Truth obviously matters, a lot, but it just doesn’t matter as much as love. It seems to me that we need to reorganize our priorities as Christians and make sure we always have love at the very top. We need to lead with love.
Peter says, “Above all, love each other deeply, because love covers a multitude of sins.” (1 Peter 4:8) I don’t believe Peter is necessarily talking about all sins here, but the ones we commit against each other that rub each other the wrong way. That is because love only thrives in relationship, but sin is always lurking to break down relationships and destroy them – if we let it.

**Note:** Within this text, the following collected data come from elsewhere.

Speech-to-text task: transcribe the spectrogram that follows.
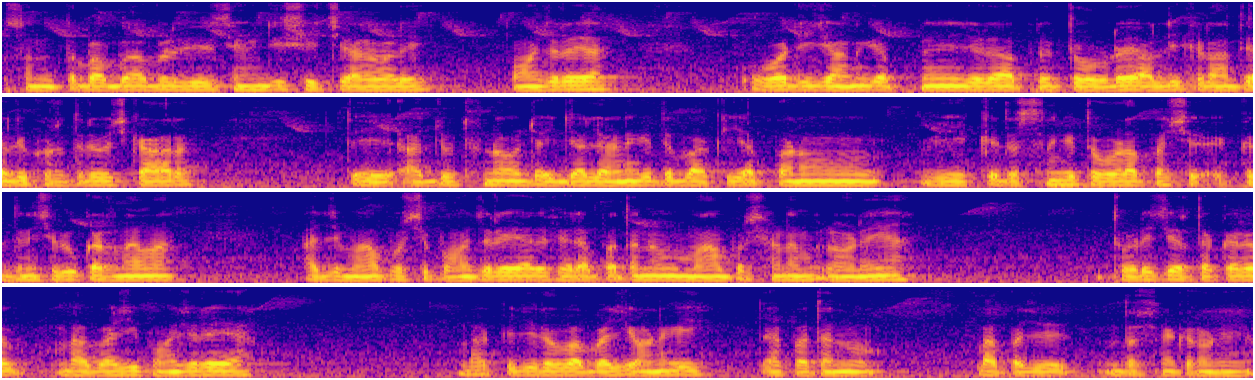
ਸੰਤ ਬਾਬਾ ਬਲਵੀਰ ਸਿੰਘ ਜੀ ਸੀਚਾਲ ਵਾਲੇ ਪਹੁੰਚ ਰਹੇ ਆ। ਉਹ ਅੱਜ ਜਾਣਗੇ ਆਪਣੇ ਜਿਹੜਾ ਆਪਣੇ ਤੋੜੇ ਆਲੀ ਕਲਾਂ ਤੇ ਆਲੀ ਖੁਰਦ ਦੇ ਵਿਚਕਾਰ। ਤੇ ਅੱਜ ਉੱਥੋਂ ਨਾ ਉਹ ਜਾਇਜ਼ਾ ਲੈਣਗੇ ਤੇ ਬਾਕੀ ਆਪਾਂ ਨੂੰ ਵੇਖ ਕੇ ਦੱਸਣਗੇ ਤੋੜ ਆਪਾਂ ਸ਼- ਇੱਕ ਦਿਨ ਸ਼ੁਰੂ ਕਰਨਾ ਵਾ। ਅੱਜ ਮਹਾਂਪੁਰਸ਼ ਪਹੁੰਚ ਰਹੇ ਆ ਤੇ ਫਿਰ ਆਪਾਂ ਤੁਹਾਨੂੰ ਮਹਾਂਪੁਰਸ਼ਾਂ ਨਾਲ ਮਿਲਾਉਣੇ ਆ। ਥੋੜੇ ਚਿਰ ਤੱਕ ਬਾਬਾ ਜੀ ਪਹੁੰਚ ਰਹੇ ਆ। ਬਾਕੀ ਜਦੋਂ ਬਾਬਾ ਜੀ ਆਉਣਗੇ ਤੇ ਆਪਾਂ ਤੁਹਾਨੂੰ ਬਾਬਾ ਜੀ ਦੇ ਦਰਸ਼ਨ ਕਰਾਉਣੇ ਆ।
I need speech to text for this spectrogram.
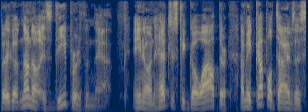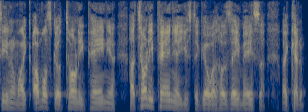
but I go, "No, no, it's deeper than that." You know, and Hedges could go out there. I mean, a couple times I've seen him like almost go Tony Pena. How Tony Pena used to go with Jose Mesa, like kind of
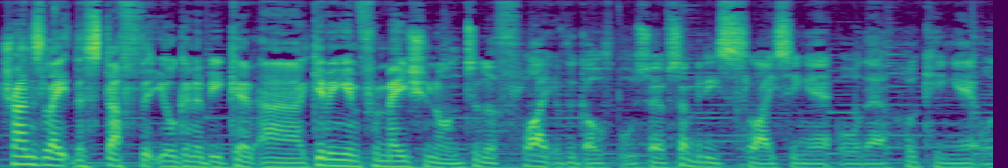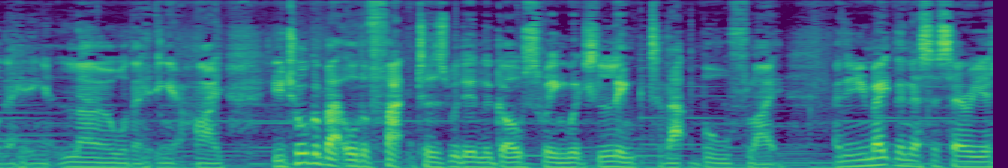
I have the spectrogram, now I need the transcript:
translate the stuff that you're going to be uh, giving information on to the flight of the golf ball. So if somebody's slicing it, or they're hooking it, or they're hitting it low, or they're hitting it high, you talk about all the factors within the golf swing which link to that ball flight, and then you make the necessary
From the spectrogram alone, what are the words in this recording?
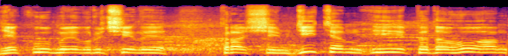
яку ми вручили кращим дітям і педагогам.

While Peter is also talking to believers here, the principle is the same with the unbelieving world. If we lead with truth, rather than love, we never establish the relationship that is necessary for the truth to take root. Jesus was accused of socializing with sinners because Jesus was leading with love. He was establishing relationship.
When Jesus spoke to the woman at the well, she was impressed that Jesus “told me everything I ever did”. (John 4:39) That is because Jesus got to know her. Jesus cared enough to know her. It was from a position of intimacy and genuine care for her that Jesus gently told her the truth.

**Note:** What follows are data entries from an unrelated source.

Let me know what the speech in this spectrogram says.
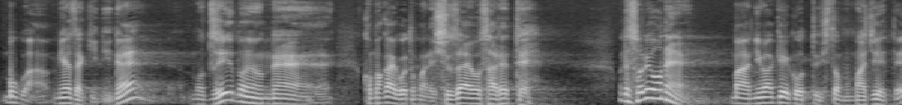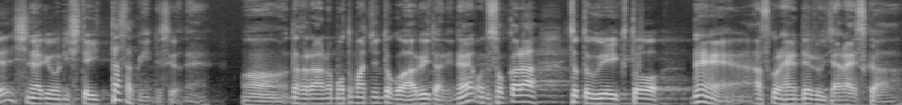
僕は宮崎にねもう随分ね細かいことまで取材をされてでそれをね、まあ、丹羽恵子っていう人も交えてシナリオにしていった作品ですよね。うん、だからあの元町のとこ歩いたりねそこからちょっと上行くとねあそこら辺出るじゃないですか。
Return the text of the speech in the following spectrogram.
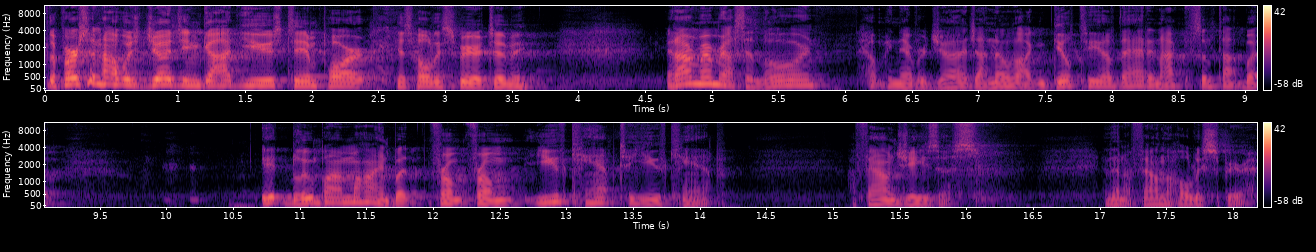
The person I was judging, God used to impart His Holy Spirit to me. And I remember I said, Lord, help me never judge. I know I'm guilty of that, and I sometimes, but it blew my mind. But from, from youth camp to youth camp, I found Jesus, and then I found the Holy Spirit.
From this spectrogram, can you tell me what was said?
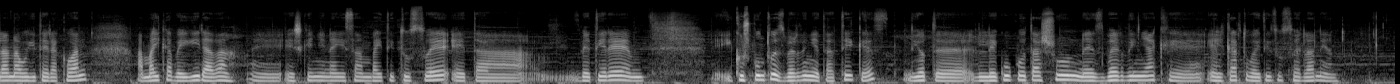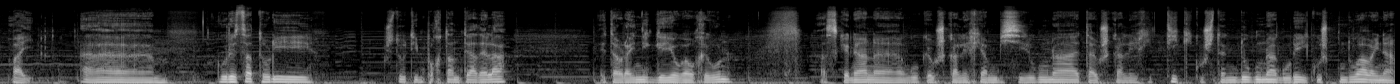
lan hau egiterakoan, amaika begirada e, eskaini nahi izan baitituzue, eta beti ere ikuspuntu ezberdinetatik, ez? Diot, lekukotasun ezberdinak e, elkartu baitituzue lanean. Bai, uh, guretzat hori uste dut importantea dela eta oraindik gehiago gaur egun. Azkenean eh, guk Euskal Herrian bizi duguna eta Euskal Herritik ikusten duguna gure ikuspuntua, baina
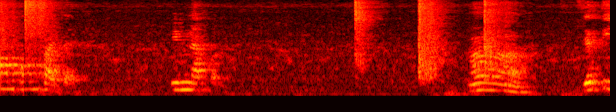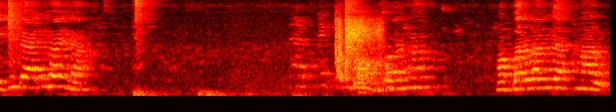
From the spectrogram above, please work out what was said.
ઓમ ઓમ પાડતા. એમ ના પડે હા. જે ત્રીજી તારી હોય ને હા ભરવાની રાત મારું.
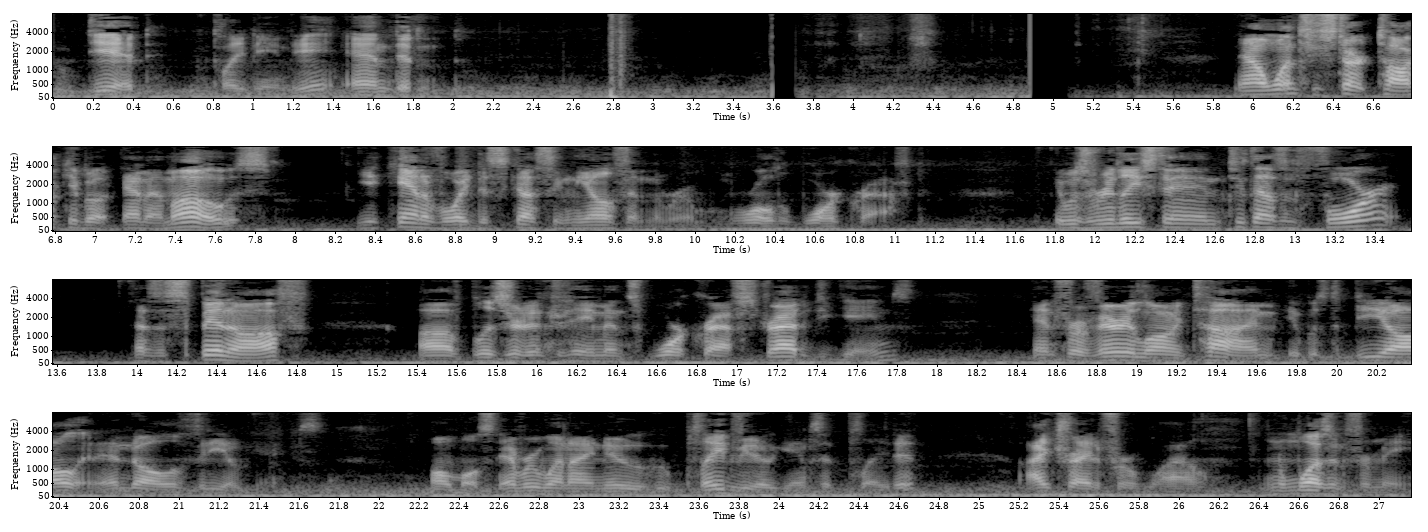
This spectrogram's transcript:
who did play D&D and didn't. Now, once you start talking about MMOs, you can't avoid discussing the elephant in the room, World of Warcraft. It was released in 2004 as a spin-off of Blizzard Entertainment's Warcraft strategy games, and for a very long time, it was the be all and end all of video games. Almost everyone I knew who played video games had played it. I tried it for a while, and it wasn't for me.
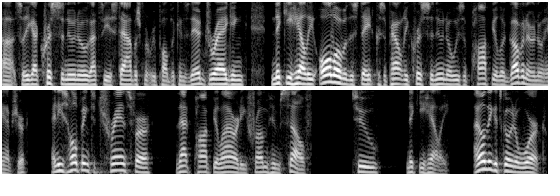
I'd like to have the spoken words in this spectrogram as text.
Uh, so you got Chris Sununu, that's the establishment Republicans. They're dragging Nikki Haley all over the state because apparently Chris Sununu is a popular governor in New Hampshire, and he's hoping to transfer that popularity from himself to Nikki Haley. I don't think it's going to work.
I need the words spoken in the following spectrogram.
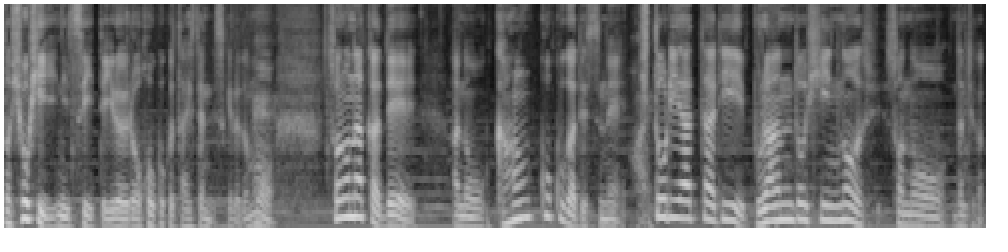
の消費についていろいろ報告を出してるんですけれども、ええ、その中であの韓国がですね、はい、1人当たりブランド品のそのなんていうか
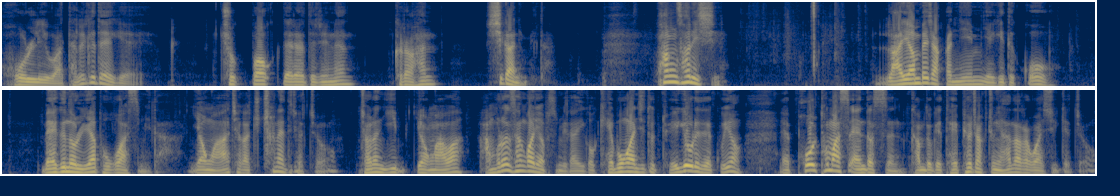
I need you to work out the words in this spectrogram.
Holy Water를 그대에게 축복 내려드리는 그러한 시간입니다. 황선희 씨 라이언배 작가님 얘기 듣고 매그놀리아 보고 왔습니다. 영화 제가 추천해드렸죠. 저는 이 영화와 아무런 상관이 없습니다. 이거 개봉한 지도 되게 오래됐고요. 예, 폴 토마스 앤더슨 감독의 대표작 중에 하나라고 할 수 있겠죠.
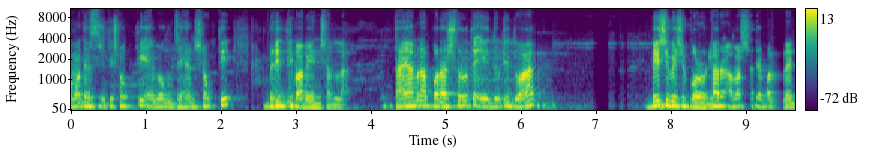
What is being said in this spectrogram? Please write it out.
আমাদের স্মৃতিশক্তি এবং জেহেন শক্তি বৃদ্ধি পাবে ইনশাল্লাহ। তাই আমরা পড়ার শুরুতে এই দুটি দোয়া বেশি বেশি পড়ুন। আর আমার সাথে বলেন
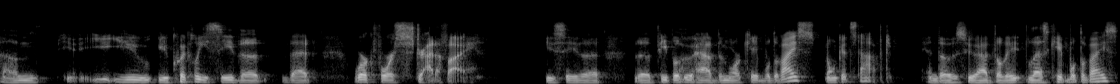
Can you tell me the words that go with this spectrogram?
Um, you, you you quickly see the that workforce stratify. You see the the people who have the more capable device don't get stopped and those who have the less capable device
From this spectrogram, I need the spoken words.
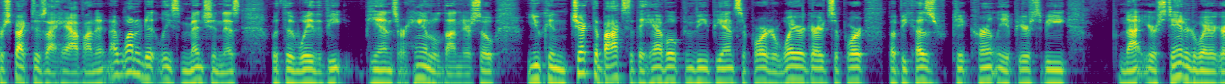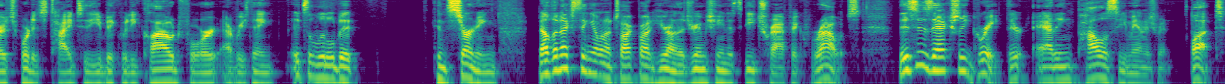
perspectives I have on it. And I wanted to at least mention this with the way the VPNs are handled on there. So you can check the box that they have OpenVPN support or WireGuard support, but because it currently appears to be not your standard WireGuard support. It's tied to the Ubiquiti cloud for everything. It's a little bit concerning. Now, the next thing I want to talk about here on the Dream Machine is the traffic routes. This is actually great. They're adding policy management, but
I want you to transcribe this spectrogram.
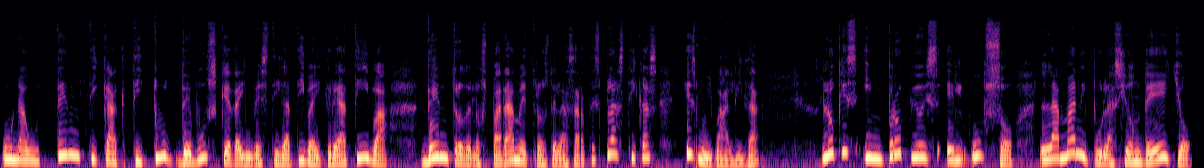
una auténtica actitud de búsqueda investigativa y creativa dentro de los parámetros de las artes plásticas, es muy válida. Lo que es impropio es el uso, la manipulación de ello,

It’s much easier to speak the truth than it is to love. Love requires something of ourselves. It requires self-denial. It requires self-sacrifice. It requires relationship.
One of the subtle points in the example Jesus gave us about removing the log from our own eye, first, before trying to remove the speck from your brother’s eye is that you must be very close to another person to be able to remove a speck from someone’s eye. Not only must you remove yourself from the equation and the blindness to your own sin, you must be very intimate with another person to get close enough to be able to remove a speck from a person’s eye. (Matthew 7:1-6) This requires relationship.
Notice that Jesus builds relationship into the story be identifying the other person with the speck as “you brother”. You can’t remove specks from the eyes of strangers. Only in relationship can we help our brother to remove a speck from his eye. It seems obvious that we shouldn’t even try it outside of love and relationship.
As I read the verse in Romans today and think about these things, I am thinking about how social media is a platform where we live out the Christian life as a city set on a hill for the world to see – whether we are conscious of it or not. When we put something on social media, we are putting it out there for the world to see. We most often seem to want to stake out the truth on that hill and die on our sword, instead of leading with love and developing relationship.
Love is patient, Love is kind. Love wants the best for someone. Love is intimate. Love sacrifices itself. Love isn’t afraid to get dirty. Love pulls people in; it doesn’t push people away.
I’m afraid that truth without love often pushes people away. Instead pulling someone up on to safe ground, truth without love pushes people off the ledge.